Problem description | Output the data below exactly, images excluded.

Exercise data |
------

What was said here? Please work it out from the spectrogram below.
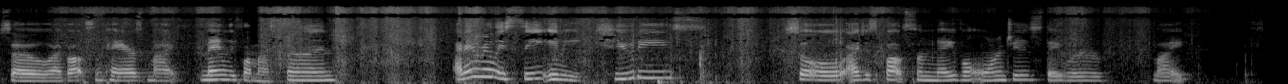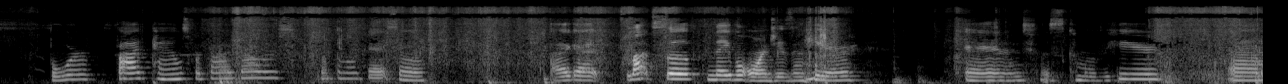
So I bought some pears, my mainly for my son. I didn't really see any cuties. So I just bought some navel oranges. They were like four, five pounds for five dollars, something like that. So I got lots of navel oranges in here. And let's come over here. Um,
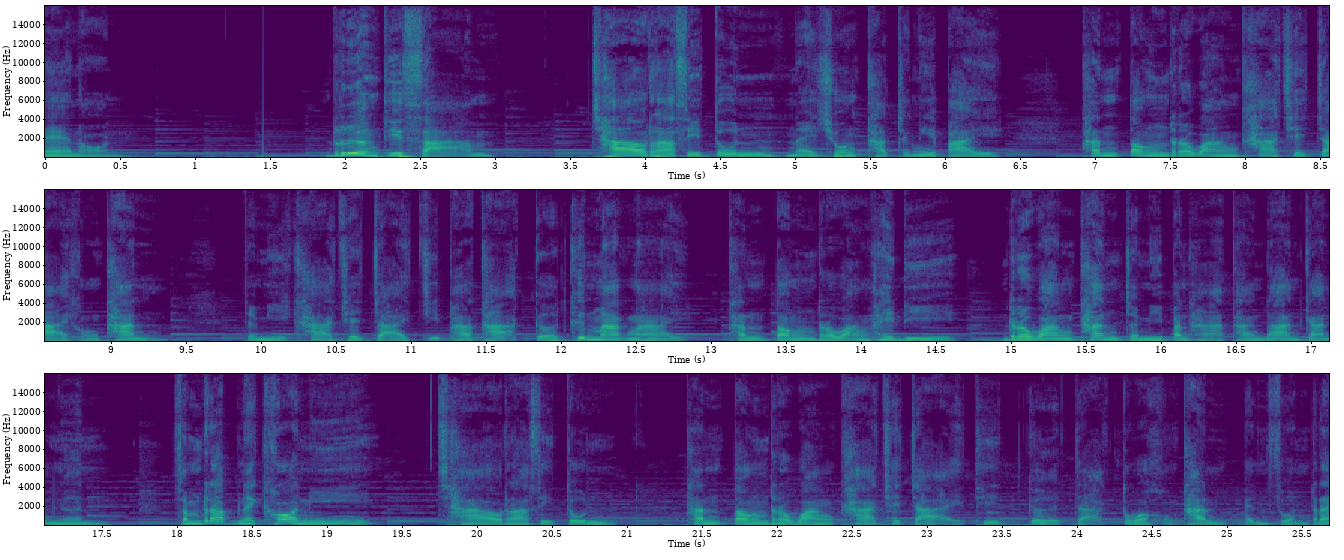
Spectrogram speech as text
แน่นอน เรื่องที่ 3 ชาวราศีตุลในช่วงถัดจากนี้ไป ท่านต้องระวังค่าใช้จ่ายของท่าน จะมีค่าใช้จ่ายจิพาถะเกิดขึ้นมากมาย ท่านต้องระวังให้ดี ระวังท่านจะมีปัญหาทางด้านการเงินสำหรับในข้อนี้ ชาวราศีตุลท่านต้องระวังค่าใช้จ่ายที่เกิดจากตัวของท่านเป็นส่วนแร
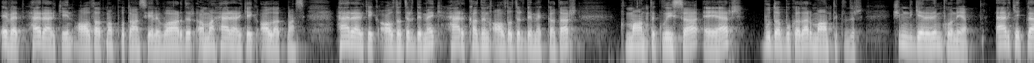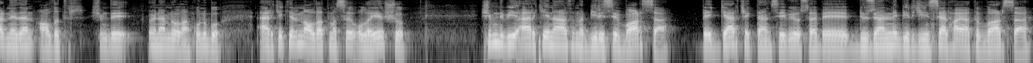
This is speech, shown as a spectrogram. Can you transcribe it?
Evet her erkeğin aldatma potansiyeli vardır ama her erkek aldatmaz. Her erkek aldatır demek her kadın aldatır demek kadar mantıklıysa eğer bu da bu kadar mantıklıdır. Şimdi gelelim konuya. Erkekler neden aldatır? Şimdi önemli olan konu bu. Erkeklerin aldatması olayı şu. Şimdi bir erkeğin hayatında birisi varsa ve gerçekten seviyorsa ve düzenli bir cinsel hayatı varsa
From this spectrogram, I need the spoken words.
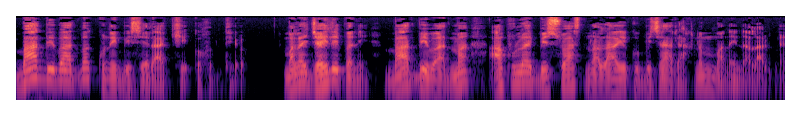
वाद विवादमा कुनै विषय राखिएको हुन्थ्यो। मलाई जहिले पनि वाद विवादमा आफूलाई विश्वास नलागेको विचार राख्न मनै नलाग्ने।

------

The answer |
What was said here? Please work it out from the spectrogram below.
So I bought some pears, my mainly for my son. I didn't really see any cuties. So I just bought some navel oranges. They were like four, five pounds for five dollars, something like that. So I got lots of navel oranges in here. And let's come over here. Um,
Spectrogram speech as text
แน่นอน เรื่องที่ 3 ชาวราศีตุลในช่วงถัดจากนี้ไป ท่านต้องระวังค่าใช้จ่ายของท่าน จะมีค่าใช้จ่ายจิพาถะเกิดขึ้นมากมาย ท่านต้องระวังให้ดี ระวังท่านจะมีปัญหาทางด้านการเงินสำหรับในข้อนี้ ชาวราศีตุลท่านต้องระวังค่าใช้จ่ายที่เกิดจากตัวของท่านเป็นส่วนแร
This is speech, shown as a spectrogram. Can you transcribe it?
Evet her erkeğin aldatma potansiyeli vardır ama her erkek aldatmaz. Her erkek aldatır demek her kadın aldatır demek kadar mantıklıysa eğer bu da bu kadar mantıklıdır. Şimdi gelelim konuya. Erkekler neden aldatır? Şimdi önemli olan konu bu. Erkeklerin aldatması olayı şu. Şimdi bir erkeğin hayatında birisi varsa ve gerçekten seviyorsa ve düzenli bir cinsel hayatı varsa
From this spectrogram, I need the spoken words.
वाद विवादमा कुनै विषय राखिएको हुन्थ्यो। मलाई जहिले पनि वाद विवादमा आफूलाई विश्वास नलागेको विचार राख्न मनै नलाग्ने।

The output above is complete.